The Atlantic Daily: Terror in Istanbul, Transgender Politicians, South Sudan’s Turmoil

Turkey mourned the victims of a suicide bombing, two women made U.S. political history, the African country canceled national celebrations, and more.

Osman Orsal / Reuters

What We’re Following

The Aftermath of the Airport Bombing: The death toll of the terrorist attack at Istanbul’s main airport—the third-busiest airport in Europe—rose to 41, and the number of wounded topped 200. Most of the fatalities were Turkish citizens. The style of the attack—three perpetrators, armed with rifles and suicide vests to inflict the most damage—suggests the Islamic State may be responsible, but no group has claimed responsibility.

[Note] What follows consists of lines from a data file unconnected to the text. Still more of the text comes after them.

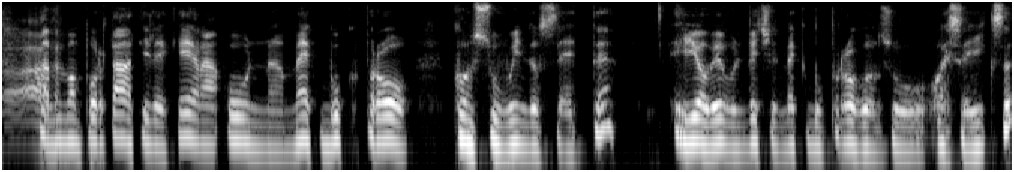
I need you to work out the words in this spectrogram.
Ah. Aveva un portatile che era un MacBook Pro con su Windows 7 e io avevo invece il MacBook Pro su OS X,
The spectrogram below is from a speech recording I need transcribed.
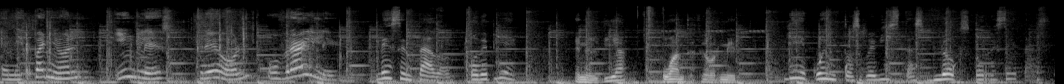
En español, inglés, creol o braille. Lee sentado o de pie. En el día o antes de dormir. Lee cuentos, revistas, blogs o recetas.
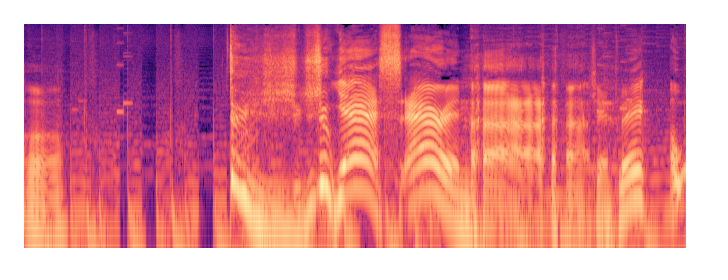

Trans Women Make History: Democratic Party voters in Utah and Colorado have chosen transgender candidates to run for Senate and Congress, a first in U.S. history. Oh, and coincidentally, they’re both named Misty. Their wins come as transgender rights have become the subject of national debate this year, sparked by states considering legislation known as “bathroom bills,” which require trans individuals to use public bathrooms corresponding to their gender at birth.

The Unrest in South Sudan: The world’s youngest nation has canceled its upcoming Independence Day celebrations in the midst of a civil war and a struggling economy. This week, more than 50 people were killed in fighting between government forces and rebels in the town of Wau. About 170,000 civilians live at United Nations bases across the country, which separated from Sudan in 2011.


A local fisherwoman paddles her boat on Shezai Island in China on June 23, 2016. See more here. (Kevin Frayer / Getty)


“Why is our bread so damn white?” —Stephen Jones, a bread researcher

“What happens is other people’s stories get ingrained in your head and anticipation of the unknown kicks in. Then people are just so tense, they are fighting every minute and aren’t sleeping, so they show up to their birth exhausted because they are working through their early labor and just anticipating that big one that is going to come wallop them.” —Brian Salmon, a doula and lactation consultant, on why some women fear pregnancy

"There was a lot of resistance and anxiety to processing, and some of that they could ascribe to a general technophobia, an anxiety about the glowing glass screen.” —Matthew Kirschenbaum, author of the first book on word processing

Evening Read

Why has the 1986 film Labyrinth become a cult favorite? Alison Stine writes:

For all its flaws and superficial delights, Labyrinth reacquainted audiences with an old idea that Hollywood had long neglected: Childhood is a scary and dangerous place, an inherently strange time filled with dead-ends, wrong turns, lies, and traps. In other words: It’s not the Muppets.

Goblins’ eyes snap open in the audience’s first glimpse of them, a dimly lit shot crowded with teeth, white-rolling eyes, green flesh, and horns. It’s a strange moment, juxtaposed with Sarah in her baby brother’s bedroom, trying to get the screaming toddler to sleep. Then the wall-to-wall goblins come out of nowhere. Are they in Sarah’s head? the audience wonders. Have goblins always been there, waiting in the corners, holding their breath, or sleeping until we say the magic words?

To access art is to access darkness, and to dwell in childhood is to dwell in a place of death, the potential deepest darkness. For those who are parents, the shadow of death is always with us.

Continue reading here.

News Quiz

1. The Supreme Court in __________ refused to hear a petition to strike down a colonial-era law that bans sex between same-sex people.

(See answer or scroll to the bottom.)

2. Researchers found a hidden __________ underneath what was once a Nazi concentration camp in Lithuania.

(See answer or scroll to the bottom.)

3. Shipwreck explorers discovered a schooner in __________ that sank in 1868.

(See answer or scroll to the bottom.)

Reader Response

A woman shares her story of getting an abortion at 19, as part of our ongoing series:

My demographics are Asian American female coming from a low-income family. I grew up mostly in a suburb in Ohio. My parents are the typical strict, high-expectation parents. They are also strong Baptist Christians, so that always comes with fun implications.

I never had the guts to tell anyone about my abortion because I thought I was not a special case. I was just a 19-year-old student who worked a lot and who made a mistake and decided to have an abortion. But it wasn’t like that. It was hard, and it was even harder for me to admit that I deserve peace within myself and the blessings of others. I didn’t have a life-long partner to share my troubles and thoughts with, and I went through this horrible venture all by myself.

I got pregnant with my ex-boyfriend after he raped me when I tried to end the relationship.

Keep reading here.


Salamander robot spawned, baby stars revealed, opal-studded meteorite examined, rosé gummy bears wanted, spaghetti sneezed.